“Right, well in case we will succeed in teaching people how to live off land more efficiently, not to regress but to harness the existing resources, we are well on our way towards having a smaller impact on our globe. In simple terms, global ecological footprint is a measure which indicates how many Earths we need to regenerate everything we consume in a year. We have many international visitors coming here and once they’re gone, they hopefully take our teachings with them and ideally start applying these learnings in their daily lives, wherever their home might be. Empowering people here locally and afterwards seeing the results globally is one of the key aims of Sustained Serenity.”
Elliot gives me an earnest look and continues:
“You know there is an Earth Overshoot Day, which marks the day when humanity has already used the resources that cover our needs? From that day on we live on the expense of consuming more than our Earth can generate. When Sustained Serenity was established, scientists calculated that in 2030, so this year”, Elliot looks at me while raising his eyebrows, “it would take two Earths to support us if we continue producing and consuming as we have. Talk about a decent motivator to set up this place…”
I stop and reflect of what I just heard. I start to realize there is a larger vision behind Sustained Serenity than just allowing oneself a luxurious break from the buzz. Elliot says:
“I know what you’re thinking of; what is the linkage between the spiritual healing emphasized here and then again the endeavors towards sustainable living? We believe that once people are happy with their personal lives, and thus the teachings of slow movement, only then they can genuinely contribute to their environment. In other words, after getting our own lives together, we can start allocating our personal resources to be used towards common benefits and sustainable means of living. After a visit at Sustained Serenity people will be more concerned to live in a place that contributes to their happiness.

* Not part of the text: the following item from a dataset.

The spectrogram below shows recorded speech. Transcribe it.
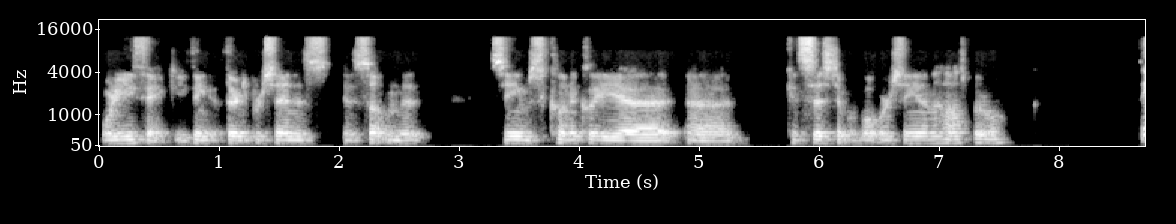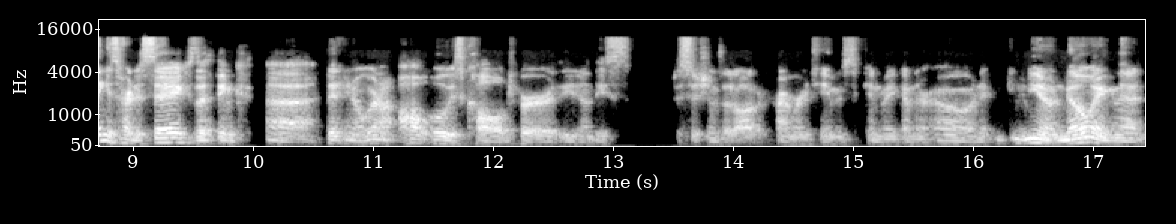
What do you think? Do you think that thirty percent is is something that seems clinically uh, uh, consistent with what we're seeing in the hospital? I think it's hard to say because I think uh, that you know we're not all always called for you know these decisions that a lot of primary teams can make on their own. You know, knowing that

Having said that, Sustained Serenity depends strongly on its visitors. Visitors should feel they are part of a bigger picture. Without them it is difficult to imagine spreading out the message, since the magnificent power of making a change lies in people. One of the anticipated problems we have faced however, has been attracting visitors; the public tends to see us as green hippies who offer some sort of a retreat. That is hardly the case. Above all, we want our visitors to have fun! I mean, we do drink here and enjoy the somewhat hedonistic joys of life, for example Netflix is one of my favorites and social media as a marketing tool is mind-blowing. Technology provides us with amazing things, however questioning the hype around it is only healthy.”

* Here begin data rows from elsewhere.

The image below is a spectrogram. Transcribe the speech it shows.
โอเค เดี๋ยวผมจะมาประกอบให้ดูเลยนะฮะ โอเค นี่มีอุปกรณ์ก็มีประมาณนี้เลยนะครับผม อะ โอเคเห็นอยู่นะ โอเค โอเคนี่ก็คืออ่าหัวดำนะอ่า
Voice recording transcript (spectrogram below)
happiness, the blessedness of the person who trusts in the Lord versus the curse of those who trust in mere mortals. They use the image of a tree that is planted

Noticing how much ambition Elliot has in himself, makes me realize how much I admire him. I ask gently:
“So if you could squeeze your vision of Sustained Serenity into one sentence, how would it go?”
“Ha, easy! Sustained Serenity is a sustainability hot spot where experts, wanderers, visitors with ambition, volunteers, free souls and the wild hearts, visionaries and researchers meet and exchange knowledge, contacts as well as stories and thus influence one another in reaching sustainability in the everyday life and beyond.”
I nod and twitch a little as Elliot grabs my hand and whispers:
“C’mon, I’ll show you the rest of our paradise.”
I giggle and understand why people visit Sustained Serenity: being surrounded by such an inspiring community inevitably changes one’s mindset. I feel empowered and encouraged to be a better person towards myself and the people around me without forgetting the place I live, our Earth.
We asked a bunch of young people living in Chur to evaluate the concept of Sustained Serenity and to assess the likelihood of them visiting such a place. Read their thoughts by clicking the ”YOC“ icon.